Does it Take a Certain Type of Therapist to Start a Cash-Based Therapy Practice?
There are a variety of assets are needed to build a successful practice. But are some assests more important than others? Do we need to possess high IQ or a charismatic personality? Do we need to have our MBA to become more profitable and build our dream practice? When it comes to competing in the new healthcare economy, sometimes we therapists are our greatest enemies. We often have self-doubts about our value when scrutinized by insurance companies. We can fall into the trap of catagorizing ourselves as “para” professionals in comparison to physicians.
The challenges to our professional worth is relentless. Rejected claims classified as medically unecessary, extensive documentation requirements to justify our work and insurance middle men taking a percentage of our fees are examples of the challenges most therapists face. I can understand why we get hung up on our value. Many of these factors that determine our value are part of the reimbursement game and outside our control. They are the entrance fee to play the game. However, your most important asset when considering a cash-therapy practice is under your control.
It’s your mindset.
In her book Mindset, Carol Dweck, PhD describes a few characteristics of a growth mindset:
- A belief that your basic qualities can be cultivated and grown through your efforts.
- Your IQ, personality and character are not fixed. They all have a starting point and can be improved.
- You can grow and change through application and experience.
- You can learn new ways of overcoming obstacles.
- Mindsets change the meaning of failure.
- Mindsets change the meaning of effort.
Your mindset is different from your intelligence or professinal training. Therapists undergo a vigorous selection process to be accepted into professional school. Only the strong survive. Therapists suffer through many demanding training experiences to earn the right to treat patients. Our license requires us to attend courses to regularly update our knowledge and skill. Most therapists have honed their craft through many years of experience. Despite the abundance of professional qualifications many therapists are insecure in their abilities to “sell themselves” in the marketplace.
Don’t Worry, Be Happy
Until recently therapists didn’t really have to concern themselves with a crowded healthcare marketplace. There were plenty of jobs to choose from, patients to care for and the salaries were competitive. Therapists in private practice opened their doors, developed a good working relationship with a few referral sources and they were up and going. Therapists that went into private practice were more independent and wanted to work for themselves. They were seen to be business minded and were concerned about being paid fairly for their sweat and tears.
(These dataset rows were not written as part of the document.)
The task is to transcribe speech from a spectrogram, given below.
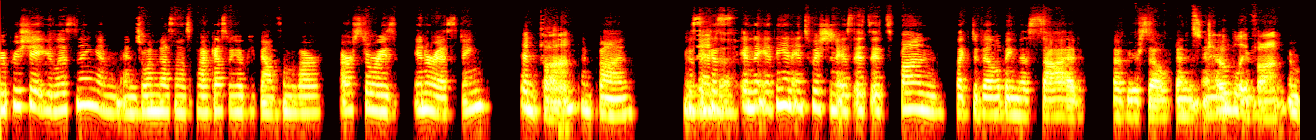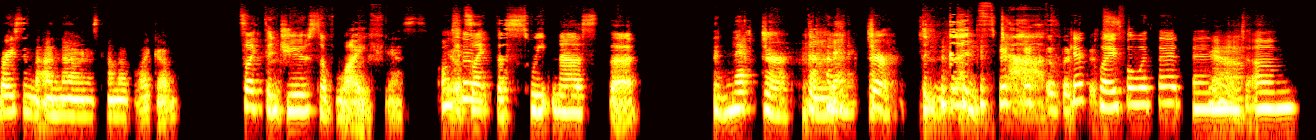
we appreciate you listening and, and joining us on this podcast. We hope you found some of our, our stories interesting And fun. and fun. Because because uh, in the at the end, intuition is it's it's fun like developing this side of yourself and, It's and totally fun. embracing the unknown is kind of like a It's like the juice of life. yes. Also, it's like the sweetness, the The nectar. the nectar, the good stuff. get playful with it and Yeah. um,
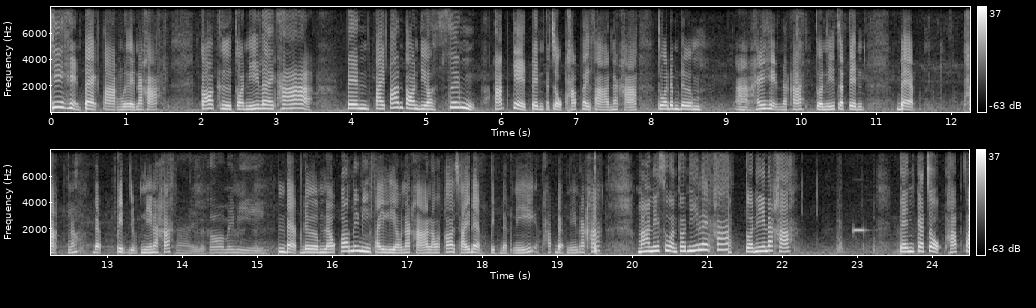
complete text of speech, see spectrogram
ที่เห็นแตกต่างเลยนะคะ ก็คือตัวนี้เลยค่ะ เป็นไททันตอนเดียว ซึ่งอัปเกรดเป็นกระจกพับไฟฟ้านะคะ ตัวเดิมๆอ่าให้เห็นนะคะ ตัวนี้จะเป็นแบบถักเนาะแบบปิดแบบนี้นะคะใช่แล้วก็ไม่มีแบบเดิมแล้วก็ไม่มีไฟเลี้ยวนะคะ แล้วก็ใช้แบบปิดแบบนี้พับแบบนี้นะคะ มาในส่วนตัวนี้เลยค่ะ ตัวนี้นะคะ เป็นกระจกพับไฟ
However, times have changed. Now every therapist is feeling the effects of health care reform. No matter the setting therapists are feeling demands for increased productivity and increased regulations. The movement towards a cash-based therapy practice is starting to gain some traction as an alternative to the third party payer system.
But as therapists assess the cash therapy practice they must face their doubts.
- Will I fail?
- Do I have what it takes to go into private practice?
- Am I good enough?
- Am I smart enough?
I do believe that certain mindset is essential to starting up a cash-based practice. I do not believe that one must be a certain type of therapist. I do believe that you must have a mindset that allows one to grow and overcome challenges. The right mindset frees you to take risks, make mistakes while you learn the needs of prospective clients. If you have a fixed mindset then you’ll see youPhysicians have operated in an autonomous fashion and I see no reason that therapists couldn’t adopt a similar mindset towards their profession. Even if a therapist chooses to work within an organization there should be a self-perception about who they are and what they do for a living.
You Have What It Takes
So in one sense all therapists have the ability and training to operate with a growth mindset. A growth mindset is not limited to entrepreneurs that venture into a cash-based practice. We all must compete to deliver quality outcomes, with high client satisfaction at an affordable cost. A therapist might not own their own business but they should own their own practice with a growth mindset.